The purpose of this study was to research what behaviours parents of children with ASD found the most challenging, difficult and stressful. Total response rate from parents was excellent with 417 responses at the time data analysis began. After controlling for missing or incomplete data, final number of participants for statistical analysis was 348. Of the 348 respondents, 219 requested a copy of the results.

There were 333 female parents and 15 male parents from multiple countries around the world: United Kingdom 71, Europe 9, United States 120, Asia 4, Australia 112, New Zealand 10, and Other 22. Information for the children was: 77 female, and 271 male, with 266 under the age of 12 years and 82 over the age of 12. Category of diagnosis was segmented into autism 129, Asperger’s 169, and PDD-NOS 50.

Investigations of child gender revealed no significant effects on parental stress, therefore indicating gender of child is not linked to higher or lower stress in parents. Diagnostic category of Autism, Asperger’s, or PDD-NOS was also found not be linked to parental stress, with no difference in parent stress found between the three categories.

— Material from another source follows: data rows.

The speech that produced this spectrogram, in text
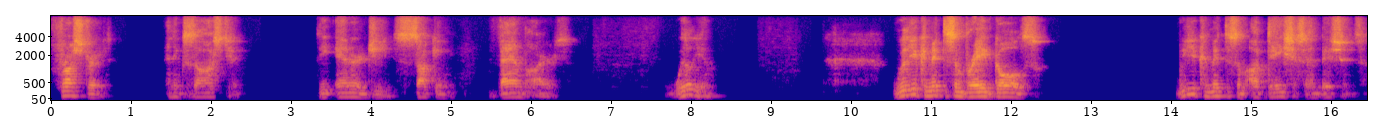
frustrate, and exhaust you? The energy sucking vampires? Will you? Will you commit to some brave goals? Will you commit to some audacious ambitions?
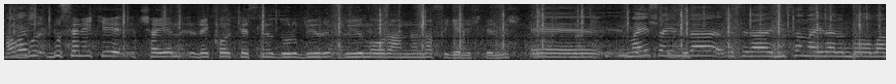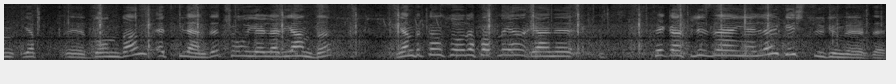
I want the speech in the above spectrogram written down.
Hava bu, bu seneki çayın rekoltesini, dur, büyü- büyüme oranını nasıl geliştirmiş? Ee, Mayıs ayında mesela Nisan aylarında olan yap, e, dondan etkilendi. Çoğu yerler yandı. Yandıktan sonra patlayan yani tekrar filizlenen yerler geç sürgün verdi.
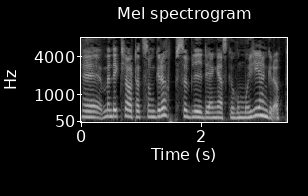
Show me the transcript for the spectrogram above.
Eh, men det är klart att som grupp så blir det en ganska homogen grupp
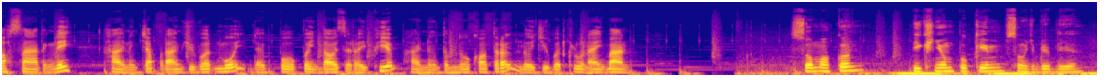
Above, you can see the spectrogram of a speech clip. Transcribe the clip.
ដោះសារទាំងនេះ ហើយនឹងចាប់ផ្ដើមជីវិតមួយដែលពោពេញដោយសេរីភាពហើយនឹងទំនួលខុសត្រូវលើជីវិតខ្លួនឯងបានសូមអរគុណពីខ្ញុំពូគឹមសូមជម្រាបលា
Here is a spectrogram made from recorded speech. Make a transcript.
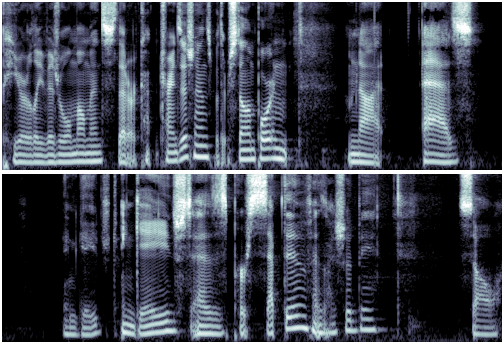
purely visual moments that are transitions, but they're still important. I'm not as engaged, engaged as perceptive as I should be. So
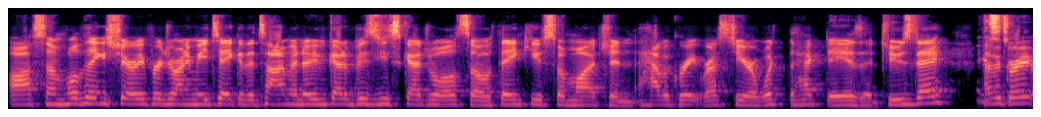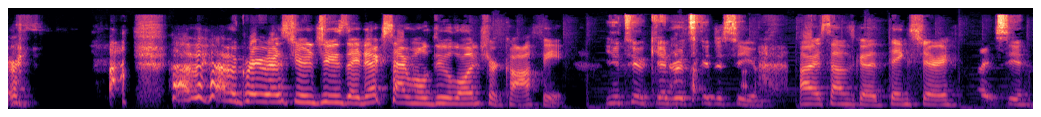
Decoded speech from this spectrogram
Awesome. Well, thanks, Shari, for joining me, taking the time. I know you've got a busy schedule, so thank you so much, and have a great rest of your. What the heck day is it? Tuesday. Thanks have a great. have, a, have a great rest of your Tuesday. Next time we'll do lunch or coffee. You too, Kendra. It's good to see you. All right, sounds good. Thanks, Shari. All right, see you.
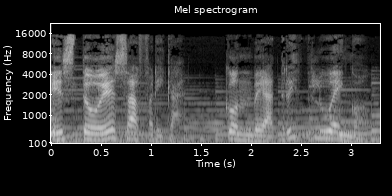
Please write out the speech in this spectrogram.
Esto es África, con Beatriz Luengo.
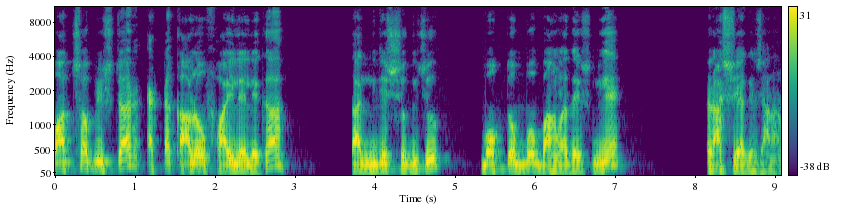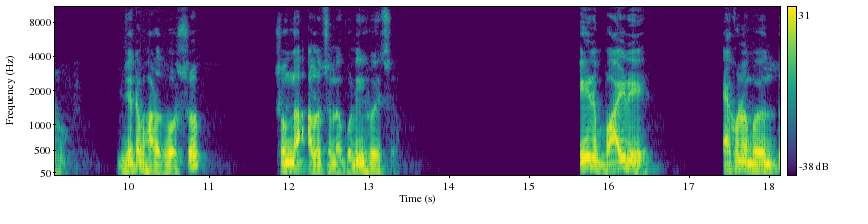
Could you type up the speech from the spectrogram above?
পাঁচ, ছ পৃষ্ঠার একটা কালো ফাইলে লেখা তার নিজস্ব কিছু বক্তব্য বাংলাদেশ নিয়ে রাশিয়াকে জানানো, যেটা ভারতবর্ষ সঙ্গে আলোচনা করেই হয়েছে। এর বাইরে এখনও পর্যন্ত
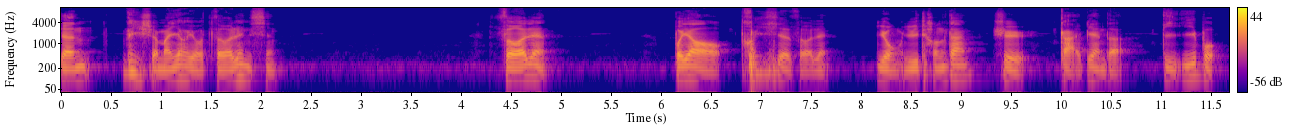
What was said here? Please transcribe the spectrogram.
人为什么要有责任心？责任，不要推卸责任，勇于承担是改变的第一步。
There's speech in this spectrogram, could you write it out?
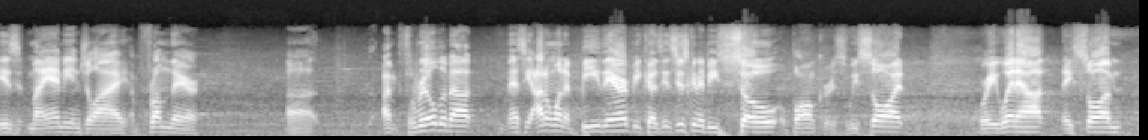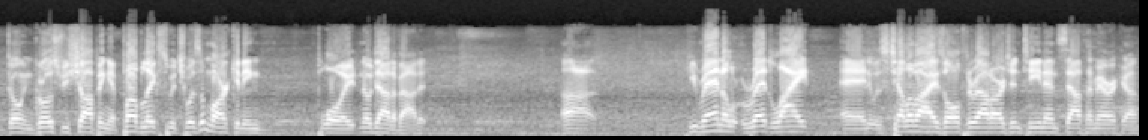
is Miami in July. I'm from there. Uh, I'm thrilled about Messi. I don't want to be there because it's just going to be so bonkers. We saw it where he went out. They saw him going grocery shopping at Publix, which was a marketing ploy, no doubt about it. Uh, he ran a red light, and it was televised all throughout Argentina and South America.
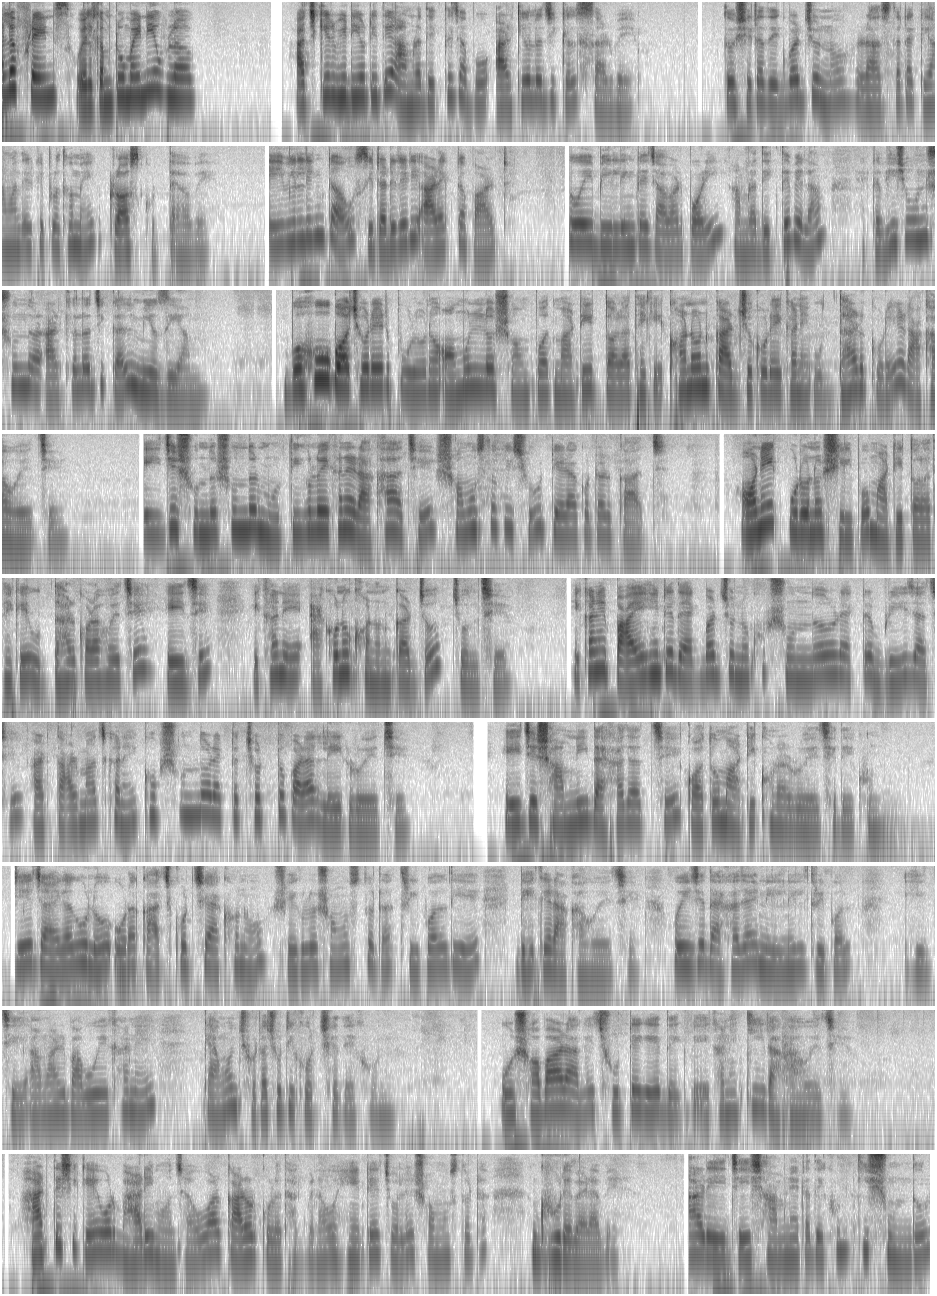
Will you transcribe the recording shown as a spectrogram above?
Hello friends welcome to my new blog আজকের ভিডিওটিতে আমরা দেখতে যাব আর্কিওলজিক্যাল সার্ভে তো সেটা দেখবার জন্য রাস্তাটাকে আমাদেরকে প্রথমে ক্রস করতে হবে। এই বিল্ডিংটাও সিটাডেলেরই আর একটা পার্ট তো এই বিল্ডিংটায় যাওয়ার পরেই আমরা দেখতে পেলাম একটা ভীষণ সুন্দর আর্কিওলজিক্যাল মিউজিয়াম বহু বছরের পুরনো অমূল্য সম্পদ মাটির তলা থেকে খনন কার্য করে এখানে উদ্ধার করে রাখা হয়েছে। এই যে সুন্দর সুন্দর মূর্তিগুলো এখানে রাখা আছে, সমস্ত কিছু টেরাকোটার কাজ। অনেক পুরনো শিল্প মাটির তলা থেকে উদ্ধার করা হয়েছে। এই যে এখানে এখনও খনন কার্য চলছে। এখানে পায়ে হেঁটে দেখবার জন্য খুব সুন্দর একটা ব্রিজ আছে আর তার মাঝখানে খুব সুন্দর একটা ছোট্ট পাড়া লেক রয়েছে। এই যে সামনেই দেখা যাচ্ছে কত মাটি খোঁড়া রয়েছে, দেখুন। যে জায়গাগুলো ওরা কাজ করছে এখনও সেগুলো সমস্তটা ত্রিপল দিয়ে ঢেকে রাখা হয়েছে। ওই যে দেখা যায় নীল নীল ত্রিপল। এই যে আমার বাবু এখানে কেমন ছোটাছুটি করছে দেখুন। ও সবার আগে ছুটে গিয়ে দেখবে এখানে কি রাখা হয়েছে। হাঁটতে শিখে ওর ভারী মজা, ও আর কারোর কোলে থাকবে না। ও হেঁটে চলে সমস্তটা ঘুরে বেড়াবে। আর এই যে সামনেটা দেখুন কি সুন্দর।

Age was segmented into two group of over 12 years of age and under 12 years of age. Age was found to be linked to parental stress with parents of children under 12 years of age experiencing significantly higher levels of stress than parents of children in the older group.

Questions from the survey were segmented into four groups representing the categories of development, behaviour, future and stigma. All four categories were significantly related to parental stress. The most significant category related to parental stress was stigma, followed by behaviour.

The questions with the highest means for stigma were: “How your child is viewed by other children?”, “How your child is viewed by adults?”, and, “Your child displaying difficult or challenging behaviour?” Questions with the highest means for the category of behaviour were: Anger and outbursts, Child’s behaviour being the focus of attention, and, Screaming and yelling.

Highest rated questions for future were: Future outlook for your child for close social relationships, Future outlook for your child’s employment, and, Future outlook for child’s romantic relationships. Questions with the highest means for the category of Development were: Being included socially, Ability to make and retain friendships, and, Sensory difficulties.

It was clear that the main concerns parents had were in relation to the stigmatisation of their child, friendship development and the children’s acceptance by their peers. Challenging behaviours were strongly related to parental stress and the stigmatisation that parents felt when these behaviours were in public was also significant.

Feel free to use the comments box to ask any questions or comment on the results of Brown’s research.